- [Prompt]:
Before you reproduce the entries that follow, strip out any image they contain and keep the rest exact.

- [Dataset records]:
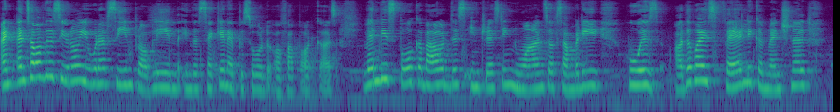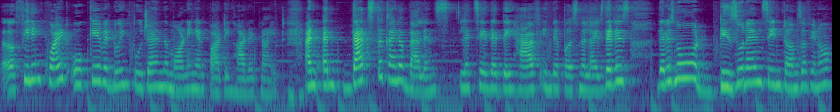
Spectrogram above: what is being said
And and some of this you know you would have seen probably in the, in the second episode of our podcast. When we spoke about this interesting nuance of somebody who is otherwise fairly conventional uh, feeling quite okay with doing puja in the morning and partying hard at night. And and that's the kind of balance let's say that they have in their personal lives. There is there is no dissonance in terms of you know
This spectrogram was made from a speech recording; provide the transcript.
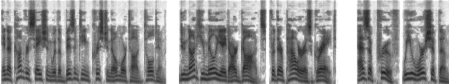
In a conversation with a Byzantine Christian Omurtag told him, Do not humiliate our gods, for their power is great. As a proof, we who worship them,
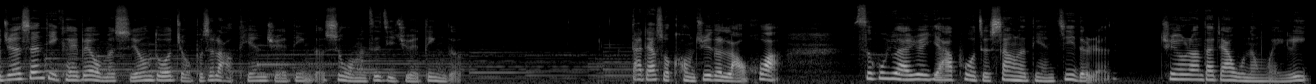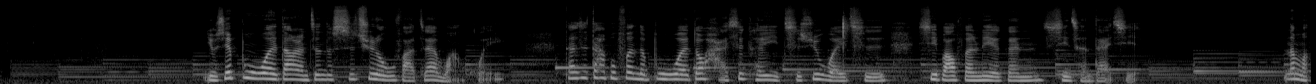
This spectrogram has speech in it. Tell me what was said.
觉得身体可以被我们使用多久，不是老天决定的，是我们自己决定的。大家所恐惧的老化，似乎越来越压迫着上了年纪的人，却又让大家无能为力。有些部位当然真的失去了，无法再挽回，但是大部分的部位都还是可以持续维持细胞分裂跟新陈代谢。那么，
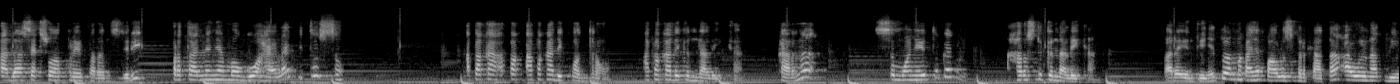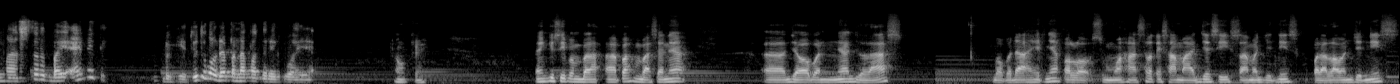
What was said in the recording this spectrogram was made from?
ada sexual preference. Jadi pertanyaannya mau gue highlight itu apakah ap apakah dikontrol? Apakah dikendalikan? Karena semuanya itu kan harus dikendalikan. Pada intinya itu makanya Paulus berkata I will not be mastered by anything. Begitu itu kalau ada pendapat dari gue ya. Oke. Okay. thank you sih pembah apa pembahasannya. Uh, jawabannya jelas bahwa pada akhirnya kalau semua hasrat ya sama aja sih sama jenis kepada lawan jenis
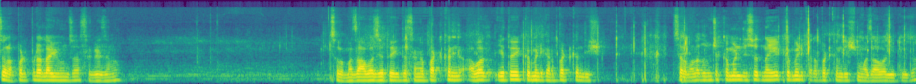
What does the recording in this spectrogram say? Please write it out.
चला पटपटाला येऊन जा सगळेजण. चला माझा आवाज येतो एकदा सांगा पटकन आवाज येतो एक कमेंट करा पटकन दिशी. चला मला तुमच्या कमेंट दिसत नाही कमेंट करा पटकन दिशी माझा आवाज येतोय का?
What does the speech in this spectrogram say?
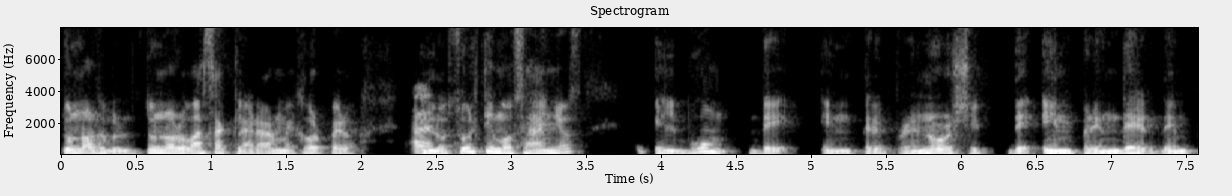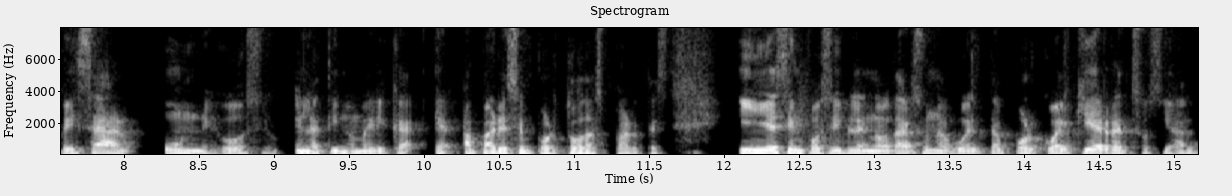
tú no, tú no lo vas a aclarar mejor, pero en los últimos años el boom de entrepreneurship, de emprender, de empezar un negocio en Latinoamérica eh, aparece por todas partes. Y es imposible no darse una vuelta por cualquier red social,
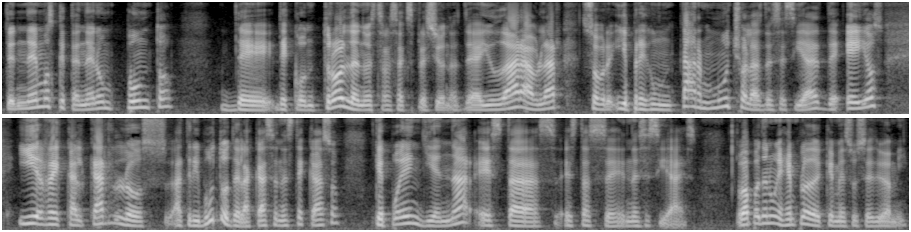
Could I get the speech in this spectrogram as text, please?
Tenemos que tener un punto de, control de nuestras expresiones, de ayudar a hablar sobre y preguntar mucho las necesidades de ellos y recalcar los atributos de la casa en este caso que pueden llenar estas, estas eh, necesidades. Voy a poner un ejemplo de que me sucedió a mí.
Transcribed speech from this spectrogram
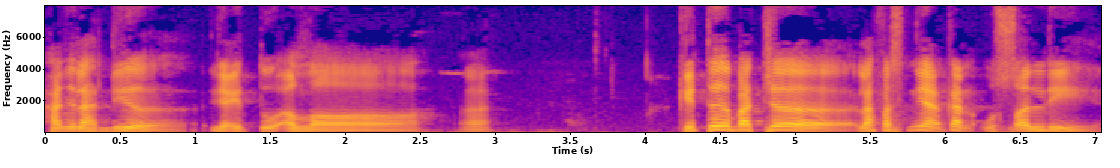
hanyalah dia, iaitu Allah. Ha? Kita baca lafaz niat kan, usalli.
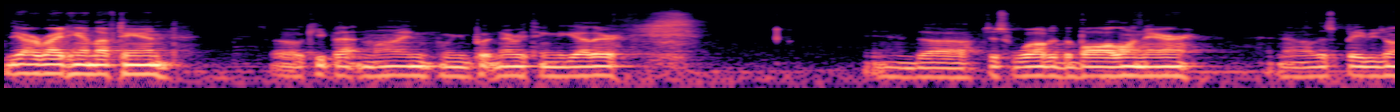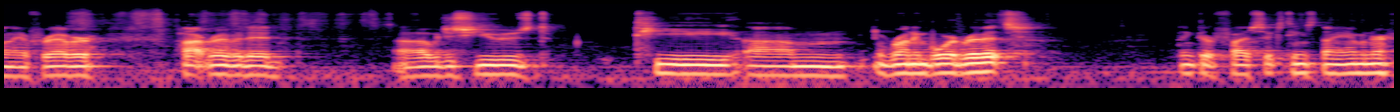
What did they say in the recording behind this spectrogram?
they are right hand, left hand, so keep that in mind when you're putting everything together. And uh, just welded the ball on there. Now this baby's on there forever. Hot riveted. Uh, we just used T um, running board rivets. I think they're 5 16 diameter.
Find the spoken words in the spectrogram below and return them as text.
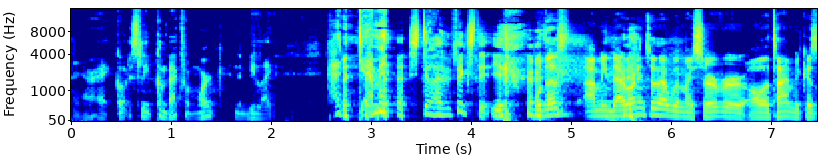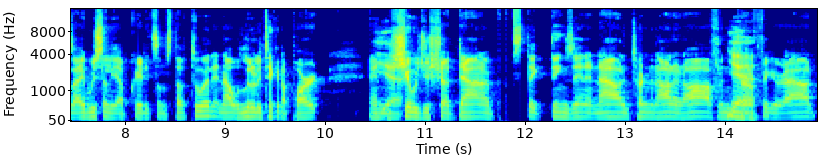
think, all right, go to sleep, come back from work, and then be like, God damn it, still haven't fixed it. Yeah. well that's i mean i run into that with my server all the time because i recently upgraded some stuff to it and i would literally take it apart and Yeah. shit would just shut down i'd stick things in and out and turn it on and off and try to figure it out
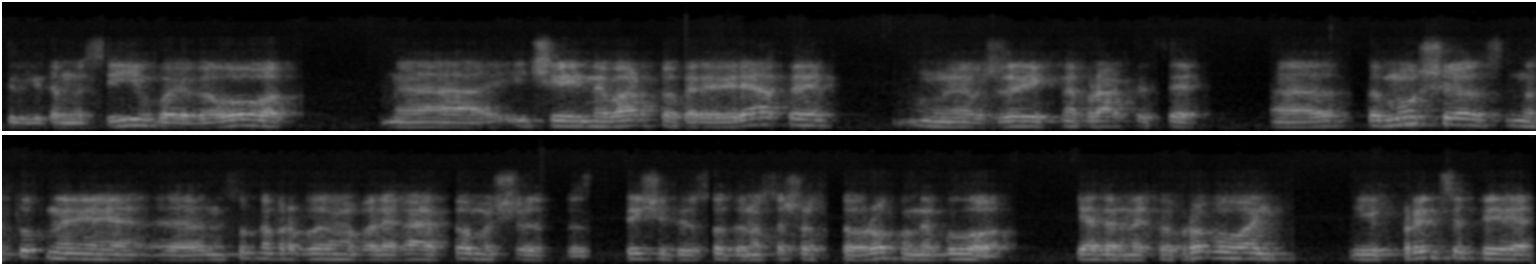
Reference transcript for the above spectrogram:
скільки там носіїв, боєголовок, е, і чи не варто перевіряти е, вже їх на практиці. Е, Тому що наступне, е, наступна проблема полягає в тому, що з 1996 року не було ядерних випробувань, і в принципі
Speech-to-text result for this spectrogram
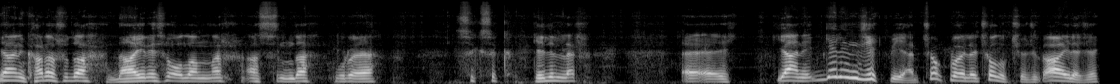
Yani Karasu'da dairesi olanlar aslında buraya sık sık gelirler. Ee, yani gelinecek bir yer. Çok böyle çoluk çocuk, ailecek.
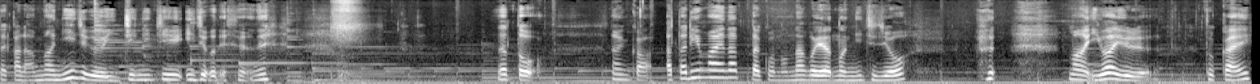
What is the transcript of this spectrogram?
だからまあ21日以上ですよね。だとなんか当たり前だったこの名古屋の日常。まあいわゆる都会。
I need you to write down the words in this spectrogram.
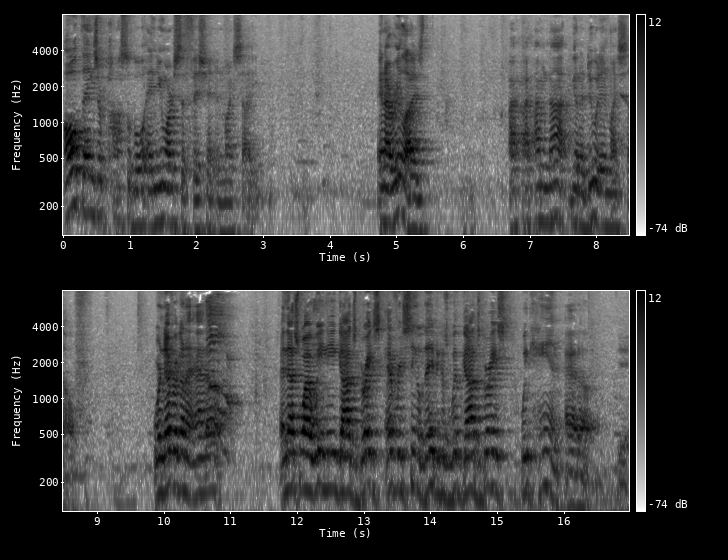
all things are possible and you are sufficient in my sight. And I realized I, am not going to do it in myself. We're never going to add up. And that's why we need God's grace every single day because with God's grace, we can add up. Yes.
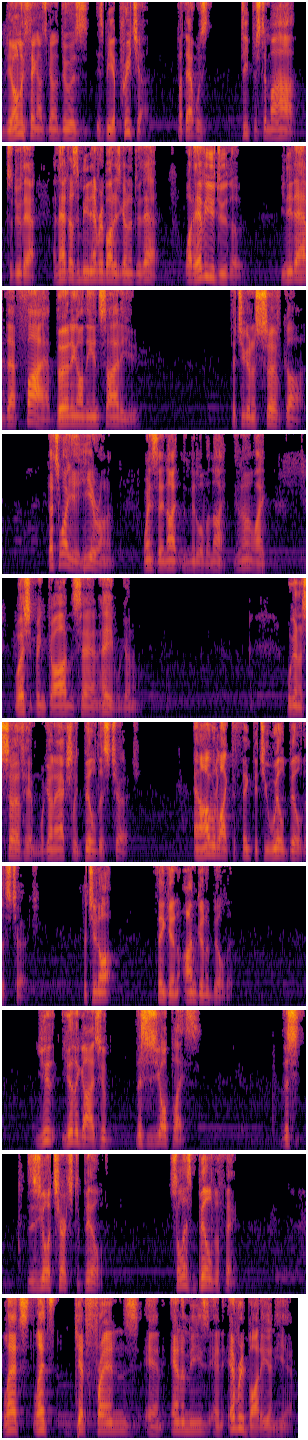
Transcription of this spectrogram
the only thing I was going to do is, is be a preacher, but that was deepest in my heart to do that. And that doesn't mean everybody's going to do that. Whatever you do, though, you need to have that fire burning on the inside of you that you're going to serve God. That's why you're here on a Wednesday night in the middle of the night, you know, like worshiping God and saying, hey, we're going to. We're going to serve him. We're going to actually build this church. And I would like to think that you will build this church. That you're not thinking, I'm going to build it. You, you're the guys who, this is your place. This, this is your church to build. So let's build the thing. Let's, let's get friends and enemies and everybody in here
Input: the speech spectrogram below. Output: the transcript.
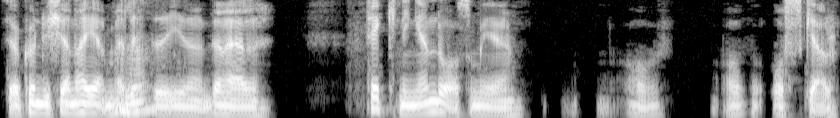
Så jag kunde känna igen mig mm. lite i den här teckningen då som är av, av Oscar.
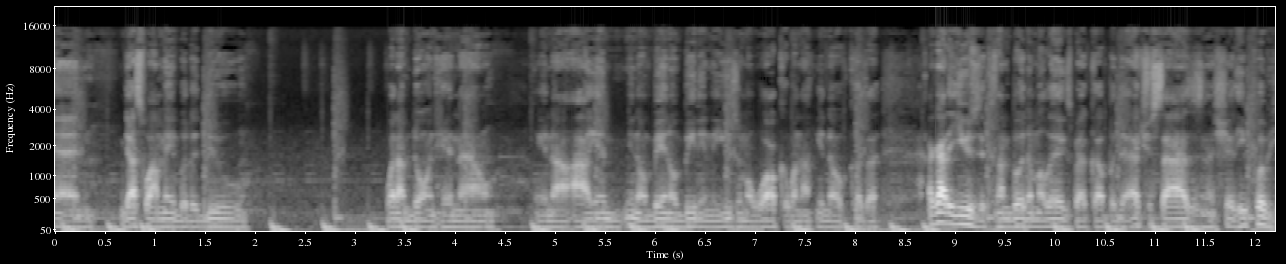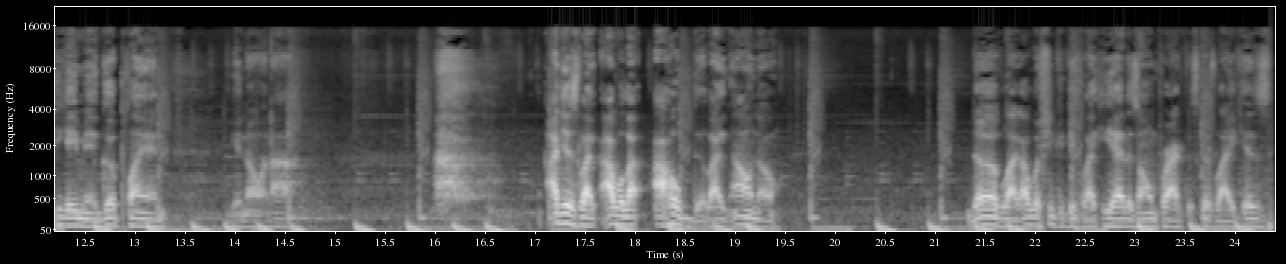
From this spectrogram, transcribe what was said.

- [Solution for this task]:
Spectrogram above: what is being said
And and some of this you know you would have seen probably in the, in the second episode of our podcast. When we spoke about this interesting nuance of somebody who is otherwise fairly conventional uh, feeling quite okay with doing puja in the morning and partying hard at night. And and that's the kind of balance let's say that they have in their personal lives. There is there is no dissonance in terms of you know
This spectrogram was made from a speech recording; provide the transcript.
In a conversation with a Byzantine Christian Omurtag told him, Do not humiliate our gods, for their power is great. As a proof, we who worship them,
This spectrogram has speech in it. Tell me what was said.
觉得身体可以被我们使用多久，不是老天决定的，是我们自己决定的。大家所恐惧的老化，似乎越来越压迫着上了年纪的人，却又让大家无能为力。有些部位当然真的失去了，无法再挽回，但是大部分的部位都还是可以持续维持细胞分裂跟新陈代谢。那么，
What was said in the recording this spectrogram was made from?
ada sexual preference. Jadi pertanyaannya mau gue highlight itu apakah ap apakah dikontrol? Apakah dikendalikan? Karena semuanya itu kan harus dikendalikan. Pada intinya itu makanya Paulus berkata I will not be mastered by anything. Begitu itu kalau ada pendapat dari gue ya. Oke. Okay. thank you sih pembah apa pembahasannya. Uh, jawabannya jelas bahwa pada akhirnya kalau semua hasrat ya sama aja sih sama jenis kepada lawan jenis
What does the recording in this spectrogram say? Please write it out.
चला पटपटाला येऊन जा सगळेजण. चला माझा आवाज येतो एकदा सांगा पटकन आवाज येतो एक कमेंट करा पटकन दिशी. चला मला तुमच्या कमेंट दिसत नाही कमेंट करा पटकन दिशी माझा आवाज येतोय का?
What does the speech in this spectrogram say?
tú no, tú no lo vas a aclarar mejor, pero en los últimos años el boom de entrepreneurship, de emprender, de empezar un negocio en Latinoamérica eh, aparece por todas partes. Y es imposible no darse una vuelta por cualquier red social,
Could I get the speech in this spectrogram as text, please?
Tenemos que tener un punto de, control de nuestras expresiones, de ayudar a hablar sobre y preguntar mucho las necesidades de ellos y recalcar los atributos de la casa en este caso que pueden llenar estas, estas eh, necesidades. Voy a poner un ejemplo de que me sucedió a mí.
Transcribed speech from this spectrogram
hanyalah dia, iaitu Allah. Ha? Kita baca lafaz niat kan, usalli.
What did they say in the recording behind this spectrogram?
they are right hand, left hand, so keep that in mind when you're putting everything together. And uh, just welded the ball on there. Now this baby's on there forever. Hot riveted. Uh, we just used T um, running board rivets. I think they're 5 16 diameter.
Find the spoken words in the spectrogram below and return them as text.
think, all right, go to sleep, come back from work, and then be like, God damn it, still haven't fixed it. Yeah. well that's i mean i run into that with my server all the time because i recently upgraded some stuff to it and i would literally take it apart and Yeah. shit would just shut down i'd stick things in and out and turn it on and off and try to figure it out
Reference transcript for the above spectrogram:
скільки там носіїв, боєголовок, е, і чи не варто перевіряти е, вже їх на практиці. Е, Тому що наступне, е, наступна проблема полягає в тому, що з 1996 року не було ядерних випробувань, і в принципі
Speech-to-text result for this spectrogram
Yani Karasu'da dairesi olanlar aslında buraya sık sık gelirler. Ee, yani gelinecek bir yer. Çok böyle çoluk çocuk, ailecek.
What is the transcript of this spectrogram?
だからまあ21日以上ですよね。だとなんか当たり前だったこの名古屋の日常。まあいわゆる都会。
I need you to write down the words in this spectrogram.
all things are possible and you are sufficient in my sight. And I realized I, am not going to do it in myself. We're never going to add up. And that's why we need God's grace every single day because with God's grace, we can add up. Yes.
Transcription of this spectrogram
the only thing I was going to do is, is be a preacher, but that was deepest in my heart to do that. And that doesn't mean everybody's going to do that. Whatever you do, though, you need to have that fire burning on the inside of you that you're going to serve God. That's why you're here on a Wednesday night in the middle of the night, you know, like worshiping God and saying, hey, we're going to. We're going to serve him. We're going to actually build this church. And I would like to think that you will build this church. That you're not thinking, I'm going to build it. You, you're the guys who, this is your place. This, this is your church to build. So let's build the thing. Let's, let's get friends and enemies and everybody in here
Input: the speech spectrogram below. Output: the transcript.
Så jag kunde känna igen mig mm. lite i den här teckningen då som är av, av Oscar.
From this spectrogram, transcribe what was said.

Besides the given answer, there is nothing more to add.